I’ll end the first six months of Project 365 with a honey bee (Apis mellifera), busily visiting the flowers on a wild onion in the empty lot next to my office.
Tagged With: Apis
As I’ve mentioned before, the garden is somewhat overrun with Rudbekia (a.k.a. black-eyed Susan) flowers. The bees don’t mind. There are, actually, other things in bloom, but none nearly as obvious. The mountain mint (Pycnanthemum muticum), for instance, is very popular with the bees of all sorts. But their flowers are much less showy. This afternoon I took a bunch of pictures of various bees on the black-eye Susan flowers. This one is a western honey bee, Apis mellifera. Contrary to popular belief, they are in no real danger of all dying out. You can, to a large degree, thank capitalism for that, although I think the danger was considerably exagerated, in any case.
We had another day at Shady Grove Hospital today but before I went I took a few pictures in the back yard. There was a monarch butterfly (Danaus plexippus) on the butterfly weed (Asclepias tuberosa) and I had hoped to get a picture of that. I would have, except I had taken the memory card out of the camera and when I put it back in the write protection switch had been pushed into the off position and the camera would not take a picture. By the time I got it reset the butterfly was gone. I was able to get this photo of a western honey bee (Apis mellifera), instead.

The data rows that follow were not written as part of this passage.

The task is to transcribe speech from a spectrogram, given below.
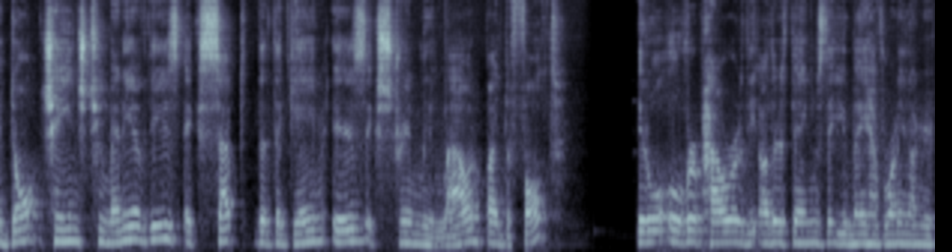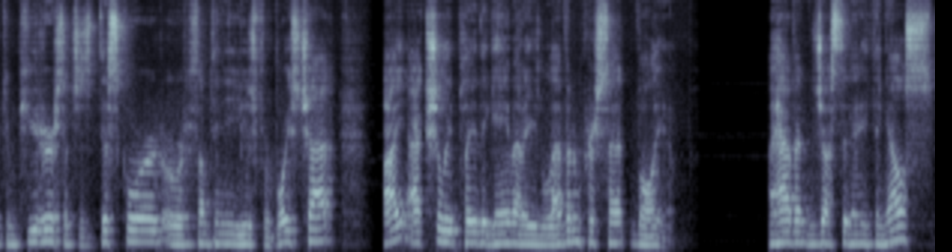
I don't change too many of these except that the game is extremely loud by default. It will overpower the other things that you may have running on your computer, such as Discord or something you use for voice chat. I actually play the game at 11% volume. I haven't adjusted anything else,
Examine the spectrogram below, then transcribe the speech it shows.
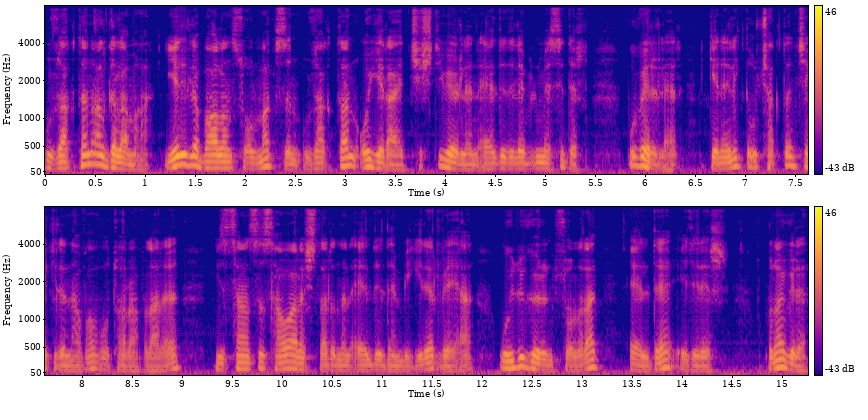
Uzaktan algılama, yer ile bağlantısı olmaksızın uzaktan o yere ait çeşitli verilerin elde edilebilmesidir. Bu veriler genellikle uçaktan çekilen hava fotoğrafları, insansız hava araçlarından elde edilen bilgiler veya uydu görüntüsü olarak elde edilir. Buna göre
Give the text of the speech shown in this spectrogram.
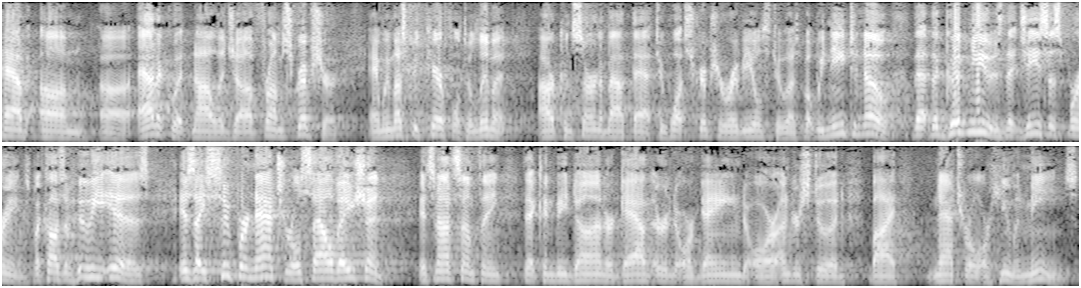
have um, uh, adequate knowledge of from Scripture. And we must be careful to limit our concern about that to what Scripture reveals to us. But we need to know that the good news that Jesus brings, because of who He is, is a supernatural salvation. It's not something that can be done or gathered or gained or understood by natural or human means.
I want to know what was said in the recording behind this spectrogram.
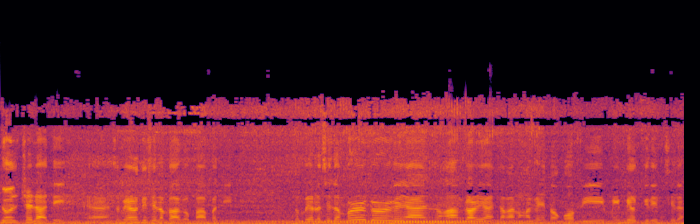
Dolce Latte. Ayan. So meron din silang bago, papati. So meron silang burger, ganyan, mga Hungarian, saka mga ganito, coffee, may milk din sila.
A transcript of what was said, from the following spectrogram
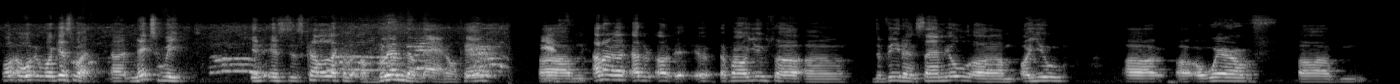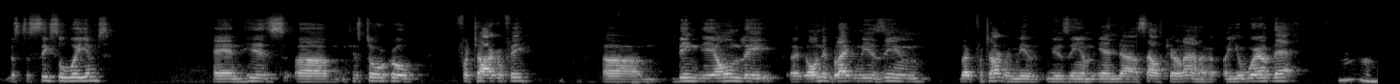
Well, well, well, guess what? Uh, next week, it's just kind of like a, a blend of that. Okay. Yes. Um, I don't, don't uh, about you, uh, uh, Davita and Samuel. Um, are you uh, uh, aware of um, Mr. Cecil Williams and his um, historical photography? Um, being the only uh, only black museum, black photography mu- museum in uh, South Carolina. Are you aware of that? Oh,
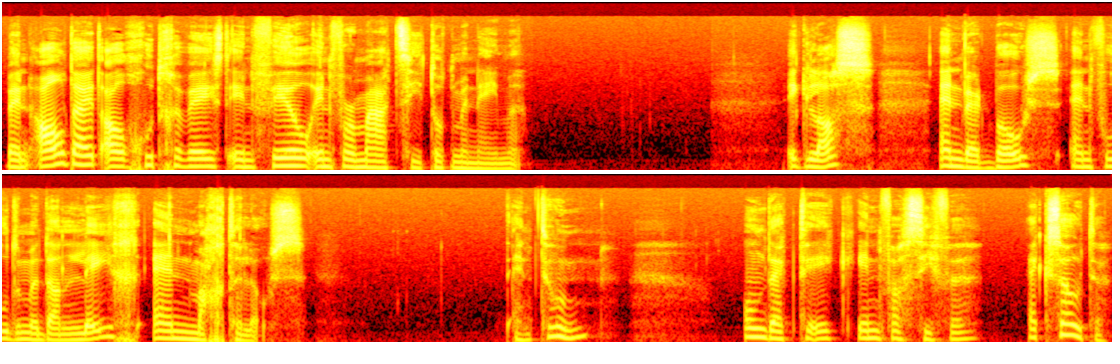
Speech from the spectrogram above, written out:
ben altijd al goed geweest in veel informatie tot me nemen. Ik las en werd boos en voelde me dan leeg en machteloos. En toen ontdekte ik invasieve exoten.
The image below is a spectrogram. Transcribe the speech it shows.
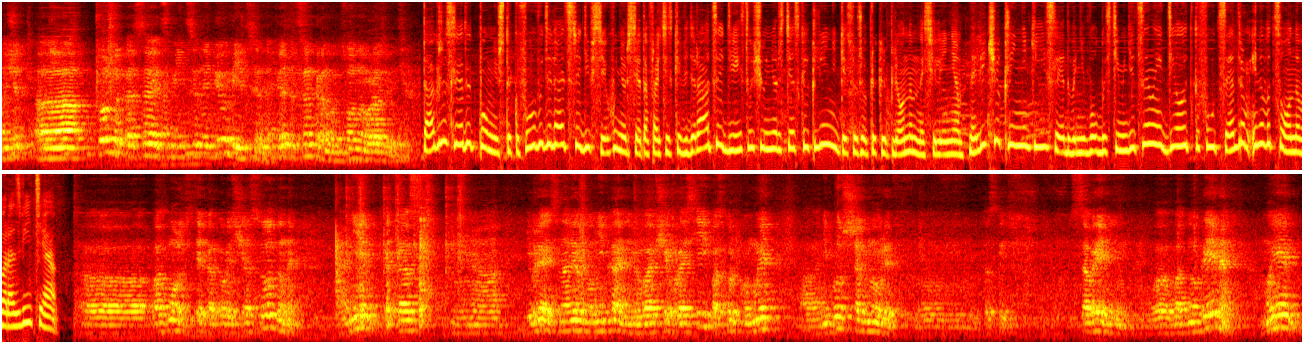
Значит, то, что касается медицины и биомедицины, это Центр инновационного развития. Также следует помнить, что КФУ выделяет среди всех университетов Российской Федерации действующие университетской клиники с уже прикрепленным населением. Наличие клиники и исследований в области медицины делают КФУ центром инновационного развития. Возможности, которые сейчас созданы, они как раз являются, наверное, уникальными вообще в России, поскольку мы не просто шагнули, со временем в, одно время, мы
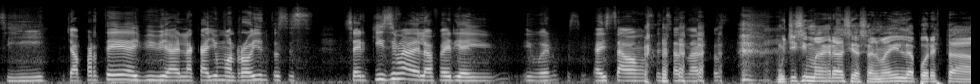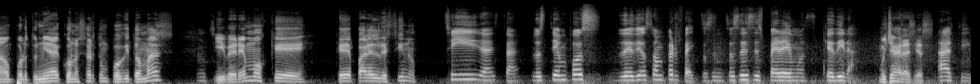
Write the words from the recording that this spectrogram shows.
Sí, ya aparte ahí vivía en la calle Monroy, entonces cerquísima de la feria y, y bueno, pues sí, ahí estábamos en San Marcos. Muchísimas gracias, Almailda, por esta oportunidad de conocerte un poquito más Muchas y veremos qué, qué depara el destino. Sí, ya está. Los tiempos de Dios son perfectos, entonces esperemos qué dirá. Muchas gracias. A ti.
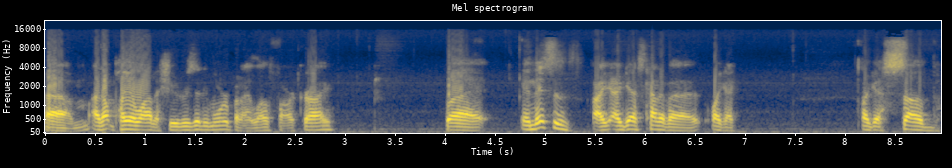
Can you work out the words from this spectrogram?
Um, I don't play a lot of shooters anymore, but I love Far Cry. But and this is, I, I guess, kind of a like a like a sub.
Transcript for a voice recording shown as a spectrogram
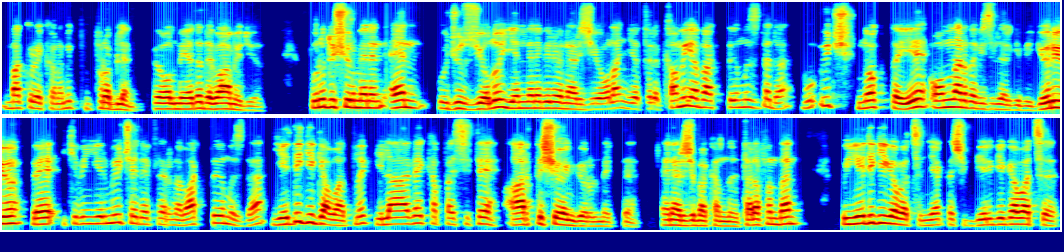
makroekonomik problem ve olmaya da devam ediyor. Bunu düşürmenin en ucuz yolu yenilenebilir enerjiye olan yatırım. Kamuya baktığımızda da bu üç noktayı onlar da bizler gibi görüyor ve 2023 hedeflerine baktığımızda 7 gigawattlık ilave kapasite artışı öngörülmekte Enerji Bakanlığı tarafından. Bu 7 gigawattın yaklaşık 1 gigawattı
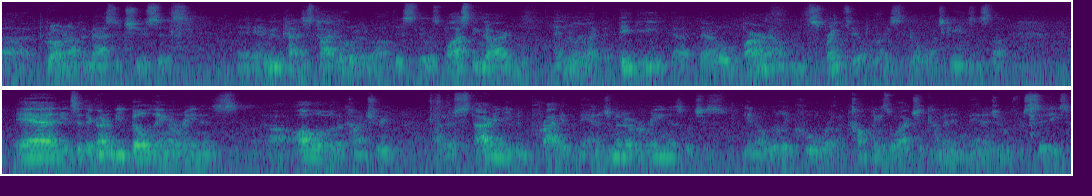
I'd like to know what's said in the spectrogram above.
uh, growing up in Massachusetts, and, we were kind of just talking a little bit about this. There was Boston Garden, and really like the Big E, that, that old barn out in Springfield where I used to go watch games and stuff. And he said they're going to be building arenas uh, all over the country. Uh, they're starting even private management of arenas, which is you know really cool, where like companies will actually come in and manage them for cities.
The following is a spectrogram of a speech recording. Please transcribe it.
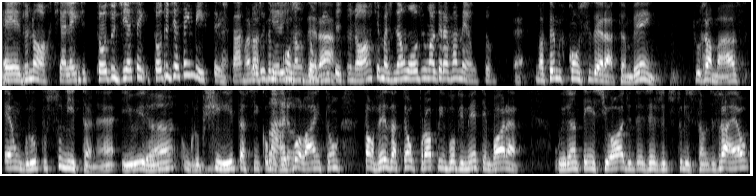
é, do norte. Além de todo dia tem todo dia tem mísseis, é, tá? todo dia eles considerar... lançam mísseis do norte, mas não houve um agravamento. É, nós temos que considerar também que o Hamas é um grupo sunita, né? E o Irã, um grupo xiita, assim como claro. o Hezbollah. Então, talvez até o próprio envolvimento, embora o Irã tenha esse ódio, desejo de destruição de Israel,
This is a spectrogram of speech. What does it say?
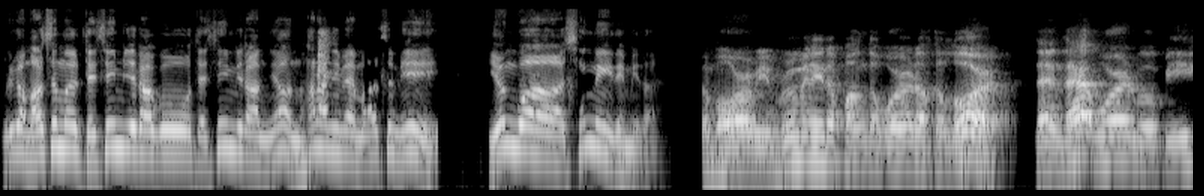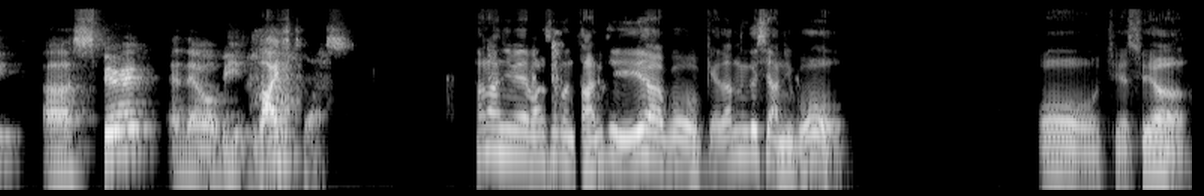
우리가 말씀을 대세임질하고 대세임질하면 하나님의 말씀이 영과 생명이 됩니다. The more we ruminate upon the word of the Lord, then that word will be uh, spirit and there will be life to us. 하나님의 말씀은 단지 이해하고 깨닫는 것이 아니고 오, 주였어요.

We took a drive to Lewis Orchard to buy peaches today. It was very hot and being out in the sun with masks on was not really all that nice but we managed and bought enough to make a cobbler and have plenty left over to eat simply cut up with whipped cream. From there we stopped at our friends’ farm. The last time we were there Greg said I should stop to see the bees but we left the other direction so didn’t. This time we stopped and I got a few pictures of the honey bees (Apis mellifera). I also happened to get stung on my nasal septum, which wasn’t the most fun, but a honey bee sting is, thankfully, not that bad.
The mountain mint (Pycnanthemum muticum) is starting to bloom. I won’t claim it’s a hive of activity yet, but there’s certainly a bit of a buzz. Mostly I’m seeing honey bees (Apis mellifera) on them so far, but the mountain mint is very attractive to a wide variety of insect life from small beetles and bugs to bees and wasps, and some butterflies. The buddleia next to this tends to get more butterflies, though. It loves the sun and the insects are out in the most fierce in the heat of the day. Not my favorite time to sit there with my camera but it’s sometimes worth the effort.
Cathy and I took a walk along Croyden Creek early this afternoon. It has turned cool, although with the humidity in the woods and the steep nature of the trail, I was fairly warm. It was nice to get out, of course, and we only saw a few other people. We walked from the Croyden Creek Nature Center down stream almost to where it joins Rock Creek. Coming back, we turned up a side valley and came out between the two main parts of Rockville Cemetery. Back and the nature center, I took this photo of a western honey bee (Apis mellifera) on an aster of some sort.